c. Gallery
A. The development of the French theatre had been interrupted by civil wars
1. Stability returned around 1625
2. Cardinal Richelieu believed the French stage needed drastic reform
a. He advocated adopting the proscenium stage, perspective scenery of Italy
b. He advocated a drama that would adhere to theoretical principles articulated in Italy
i. “The Neoclassical Ideal”
B. Neoclassicists recognized only two legitimate forms of drama, that they felt should not be mixed
1. Tragedy - about kings and nobles, and comedy - about the middle and lower classes
2. Plays should have 5 acts and follow standard rules and purposes:
a. Unity of time – action takes place in 24 hours
b. Unity of place – all action in the same location
c. Unity of action – only one plot
d. The ending should uphold “poetic justice”
e. The purpose of drama is to teach and please
C. Neoclassical rules were not widely known or accepted until 1636 when Pierre Corneille’s The Cid
was attacked (despite its popularity) because it failed to adhere to neoclassical rules
a. Unity of time was observed in the play, but many events, including an entire war, take
place in 24 hours
b. The play ends happily, even though it is a tragedy
c. Controversy over this play is a watershed event in French theatre – effectively
legitimizing the neoclassical view
2. Many believe that Jean Racine’s Phaedra perfected neoclassicism
3. Racine and Corneille set the standard for tragedy until the 19th century
Essential Theatre Chapter 5
page 7 of 7
a. Until then, this brand of tragedy was widely thought superior to that of Shakespeare’s
D. The transition to the new ideal also required that the theatre building be altered
1. Richelieu, in 1641, had built the first proscenium arch theatre in France
a. By the mid-17th century, the Italian order had replaced the medieval
A. Although Shakespeare and Molière are among the world’s greatest dramatists and were
separated in time by only a few years, they worked within different theatrical traditions
1. The English theatres were closed from 1642-1660. Upon reopening:
a. Actresses were accepted as on stage
b. The picture-frame stage, perspective scenery, and neoclassicism were adopted
i. Shakespeare’s plays were adapted to fit the new model
1. In the restoration revision of King Lear only the bad people died – performed until

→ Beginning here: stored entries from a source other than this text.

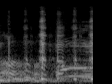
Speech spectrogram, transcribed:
어.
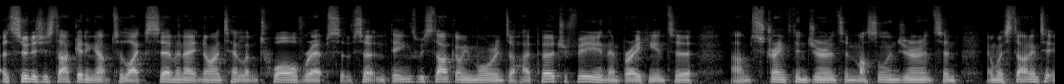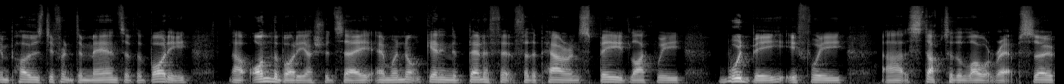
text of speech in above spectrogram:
as soon as you start getting up to like 7, 8, 9, 10, 11, 12 reps of certain things, we start going more into hypertrophy and then breaking into um, strength endurance and muscle endurance. And, and we're starting to impose different demands of the body, uh, on the body, I should say, and we're not getting the benefit for the power and speed like we would be if we uh, stuck to the lower reps. So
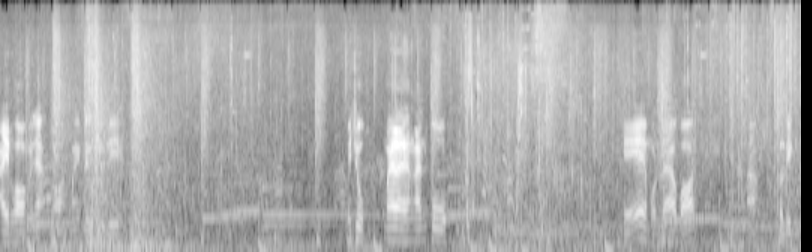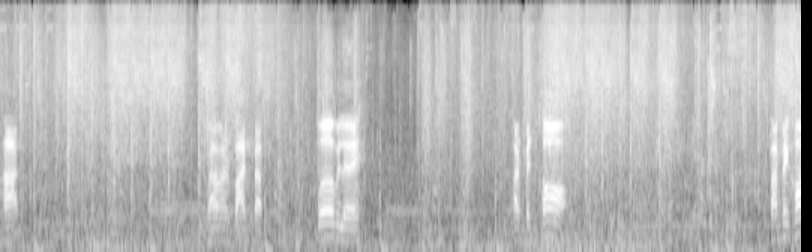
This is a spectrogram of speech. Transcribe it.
ไอพอไหมเนี่ยอ๋อไม่ดึงอยู่ดี ไม่ฉุกไม่อะไรทั้งนั้นกูโอเคหมดแล้วบอสอะสลิงพลาดบ้ามันฟันแบบเวอร์ไปเลยฟันเป็นข้อฟันเป็นข้อ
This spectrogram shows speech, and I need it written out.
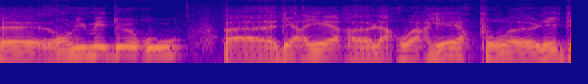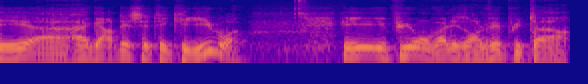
on lui met deux roues derrière la roue arrière pour l'aider à garder cet équilibre et, puis on va les enlever plus tard.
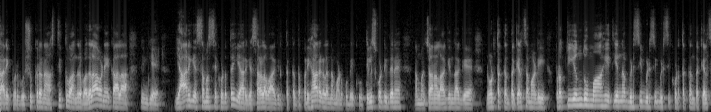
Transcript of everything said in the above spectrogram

B. English theatre between 1660-1700 (the Restoration) was noted for its comedy of manners
1. Focus on amoral behavior and witty verbal exchanges of the rich and idle upper class
2. Concerned with sexual conquests, advantageous marriages, fashion, and to be shocked at
3. Butts of ridicule:
a. The fop
b. The old man who marries a young wife
c. The old woman who tries to appear young
d. The pretender at wit and sophistication
e. The self-deceived
4. Sir George Etherege and William Congreve were among the major playwrights
C. Commedia dell’Arte influenced many European playwrights
1. Clearly evident in 18th century English theatre
2. Undeniable influence on Molière and other French playwrights
D. By the 18th century theatres throughout Europe shared the same basic conventions
1. Theatre had made the transition from festival to professional and secular performance